Just a few hundred feet behind him, a barrel on a pole painted blue and emblazoned with 'U.N.' marks the boundary with Lebanon.
This is the Blue Line, the border demarcation between the countries. Clearly visible nearby, a cluster of Lebanese soldiers watch. One takes pictures as members of the elite Yahalom engineering unit, faces covered in black balaclavas, drop a tiny camera through a white tube into the tunnel.
“I understand who our neighbors are, and that we’re surrounded by enemies,” Dadon says at a site where a tunnel was pinpointed near the town of Zar’it. “I totally understand that the people we are facing aren’t stupid. They are learning about the IDF every day," he said, referring to the Israeli Defense Forces.
Dadon punches a fist into his hand several times to describe the process of carving into the hard Dolomite rock. Hezbollah worked for years to dig through the earth here in northern Israel, often living in the tunnels as they built them, he says.
Dadon likens the operation to locate the tunnels to looking for a needle in a haystack, and says his forces drilled more than 600 holes in the ground to depths of around 60 feet until the six were pinpointed.
He breaks into a soft smile as he describes the excitement he felt at discovering the tunnels after years of searching.
“My wife would kill me to say this, but finding the tunnels — it’s a little like giving birth,” says the father of two.
In Metula, a two-minute walk from the Hods’ hotel, students at the town’s primary school discuss regular emergency drills overseen with military precision by headmistress Marsel Leev.
Noga, 11, explains that these help make her feel safe. And as she grows “older and older,” she is feeling “less and less stress” about the threat they all face.
The girl repeats this breathlessly at least three times, brown eyes widening with emphasis behind dark-rimmed glasses.
Later, Leev walks up a flight of stairs and opens curtains in a classroom to expose a wide panoramic view. The window frames orchards, houses and a road leading out of Metula.

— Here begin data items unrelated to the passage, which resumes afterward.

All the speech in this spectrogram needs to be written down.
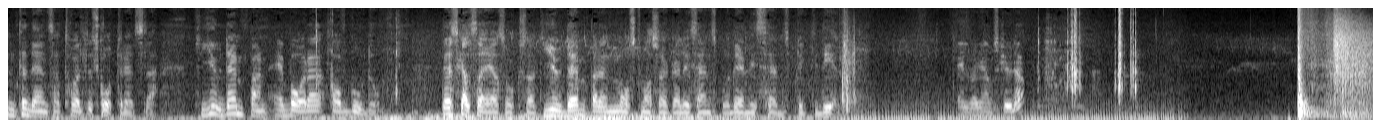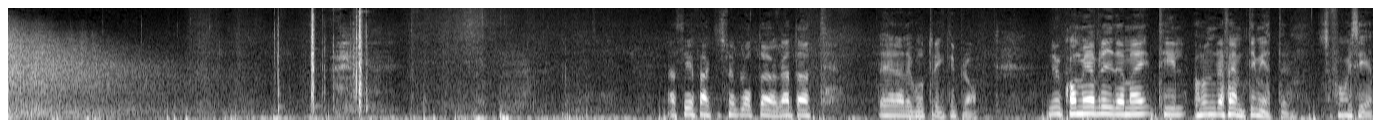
en tendens att ha lite skotträdsla. Så ljuddämparen är bara av godo. Det ska sägas också att ljuddämparen måste man söka licens på. Det är en licenspliktig del. 11 grams kula. Jag ser faktiskt med blotta ögat att det här hade gått riktigt bra. Nu kommer jag vrida mig till 150 meter så får vi se.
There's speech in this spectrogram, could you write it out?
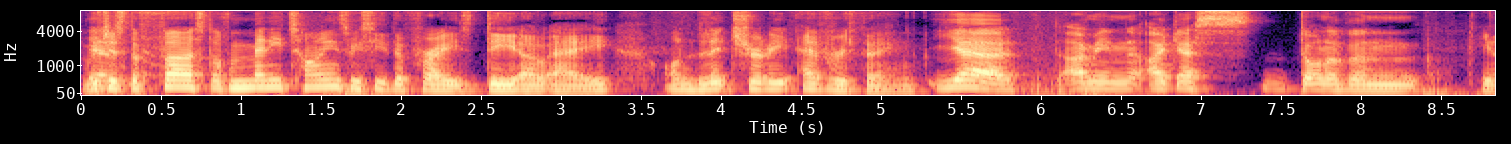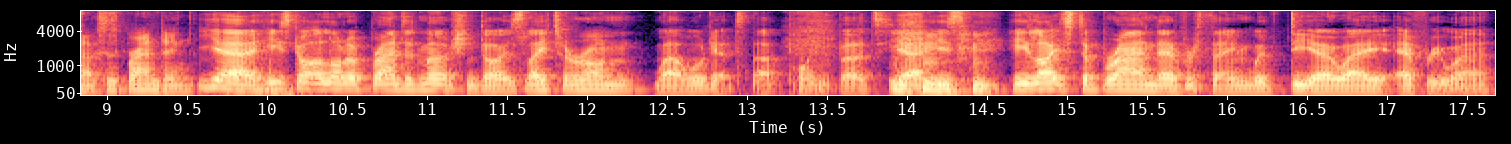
which Yeah. is the first of many times we see the phrase DOA on literally everything Yeah, I mean, I guess Donovan he likes his branding Yeah, he's got a lot of branded merchandise later on. Well, we'll get to that point, but yeah, he's he likes to brand everything with DOA everywhere.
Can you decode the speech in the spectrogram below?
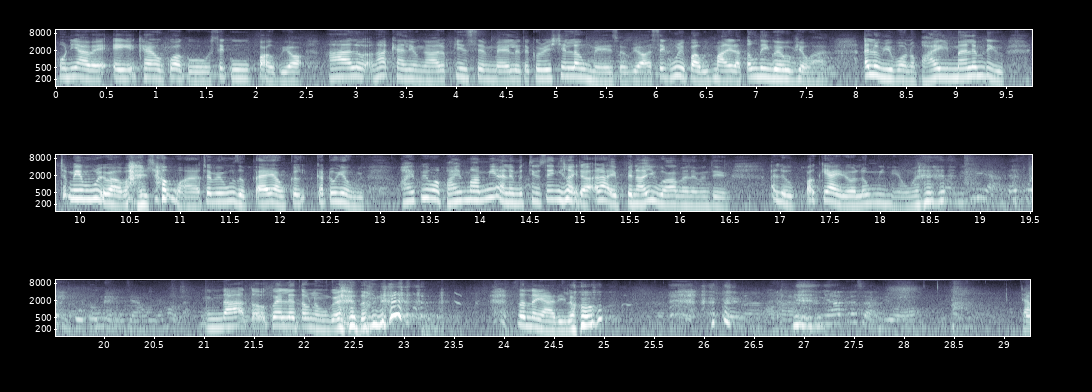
ဟိုနေ့ကပဲအိမ်အခန်းကိုကိုယ့်ကိုစစ်ကူးပေါက်ပြီးတော့ဟာလို့ငါခန်းလေးကိုငါတို့ပြင်ဆင်မယ်လို့ decoration လုပ်မယ်ဆိုပြီးတော့စစ်ကူးတွေပေါက်ပြီးမှားလိုက်တာ3သိန်းခွဲဖို့ဖြစ်သွားတယ်အဲ့လိုမျိုးပေါ့နော်ဘာမှန်းလည်းမသိဘူးတမင်းမှုတွေပါပါရှောက်သွားတာတမင်းမှုဆိုပန်းရောင်ကတ်တုံးရောင်ပြီးဘာပြီးမှဘာမှမမြင်ရလည်းမသိဘူးစိတ်ညစ်လိုက်တာအဲ့ဒါကြီးပင်နာယူသွားမှလည်းမသိဘူးအဲ့လိုပောက်ကြရတော့လုံးမိနေအောင်ပဲမိမိကအသက်ကိုရင်ကိုသုံးတယ်လို့ကြားဘူးလေဟုတ်လားဒါတော့ကွဲလဲတုံးလုံးကွဲလဲတုံးတယ် စနေရသည်လုံးသူများပြောဆိုတာမျိုးရောဒါ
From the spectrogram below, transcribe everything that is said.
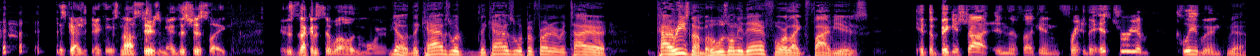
this guy's ridiculous. No, seriously, man. This just like this is not going to sit well in the morning. Yo, the Cavs would the Cavs would prefer to retire Kyrie's number, who was only there for like five years. Hit the biggest shot in the fucking fr- the history of Cleveland. Yeah,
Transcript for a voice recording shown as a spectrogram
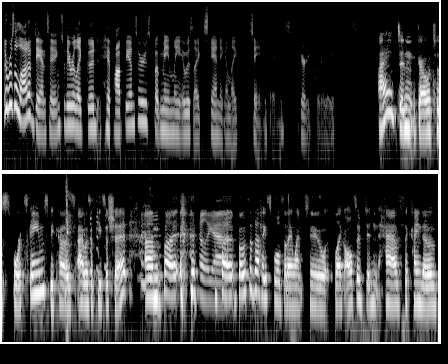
there was a lot of dancing, so they were like good hip hop dancers, but mainly it was like standing and like saying things very clearly. I didn't go to sports games because I was a piece of shit. Um, but Hell yeah! but both of the high schools that I went to, like, also didn't have the kind of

Just beyond that snakes the border wall, and then fields, houses and the mountains of Lebanon.
The building, teachers and students are in themselves a symbol of resilience, she says.
“The fact that here you have a school that is 150 meters from the border is a statement to the other side,” Leev says. “We will stay here for generations.”
CORRECTION (Jan. 28, 2019, 11:59 a.m. ET): An earlier version of this article misstated the timing of attacks this month by Israel and Iran, incorrectly suggesting that Iran was responding to an Israeli attack. Iranian forces first launched a rocket toward a ski resort in the Golan Heights, then Israel responded on Jan. 20 with an attack near Damascus that killed 21 — not the other way around.